On to the older children/teens. An eighth grader might be bored because all his friends are already in high school or because, in school, he is restless and ready to move on. That’s fine. There’s nothing wrong with a teen feeling this. Pain and discomfort are critical parts of growth! What is problematic is when the child does not cope well with this and real problems arise. But the solution is not necessarily to move onto to the next stage of schooling yet! What responsibilities can the eighth grader take on? Work, chores, an independent project, service work….there are many options. At home, an eighth grade Waldorf education probably looks very little like what they do in the classroom (as Waldorf eighth grade is almost entirely taken up with a play, fund raising, class trip and eighth grade projects). This is your opportunity to really work with your child, perhaps in a new way. Eighth grade should be a year of partnership. Your child still needs your guidance and help (and will continue to need this for a few more years) but her interests should be acknowledged.
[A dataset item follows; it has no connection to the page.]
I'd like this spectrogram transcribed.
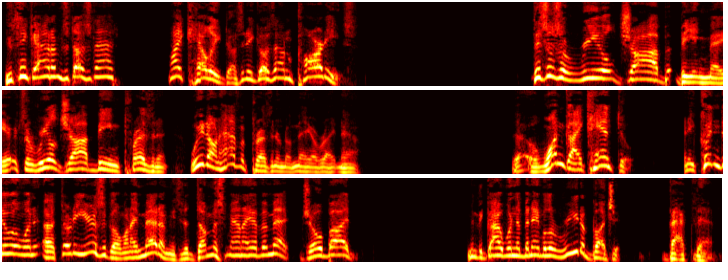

Eighth grade can be a wonderful year for exploring all sorts of possibilities which have not featured in earlier years of schooling.
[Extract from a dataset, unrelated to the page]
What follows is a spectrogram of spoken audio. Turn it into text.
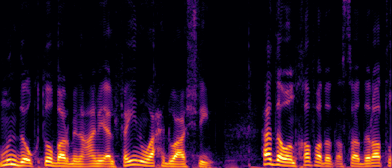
منذ أكتوبر من عام 2021 هذا وانخفضت الصادرات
And the 19 year old? Well, happy to say the school where my eldest had his disaster a few years ago has learned and has moved on. Co-teaching – or even teaching a whole class – is not offered to younger students but is an option for seniors which can be a wonderful opportunity for a 19 year old. Mentoring younger students and tutoring those having difficulties re also very appropriate ways for older teens to stretch themselves and to contribute to helping in their school community. In this particular school they can also opt out of classes they do not wish to do and are encouraged to pursue their own interests of take classes elsewhere if necessary. They also complete a senior project which can range from a photography exhibit to carving wooden signs for the school to writing a play. At home, it is fairly easy to meet the needs of an older senior with a bit of creativity and access to the internet! Unfortunately, in most schools – yes, including Waldorf schools – this could be difficult as the school I am referring to above is not typical at all and thus a student feeling constrained could be a real problem. But again – is this a problem of the student’s age or is this a problem of what is offered in the student’s education?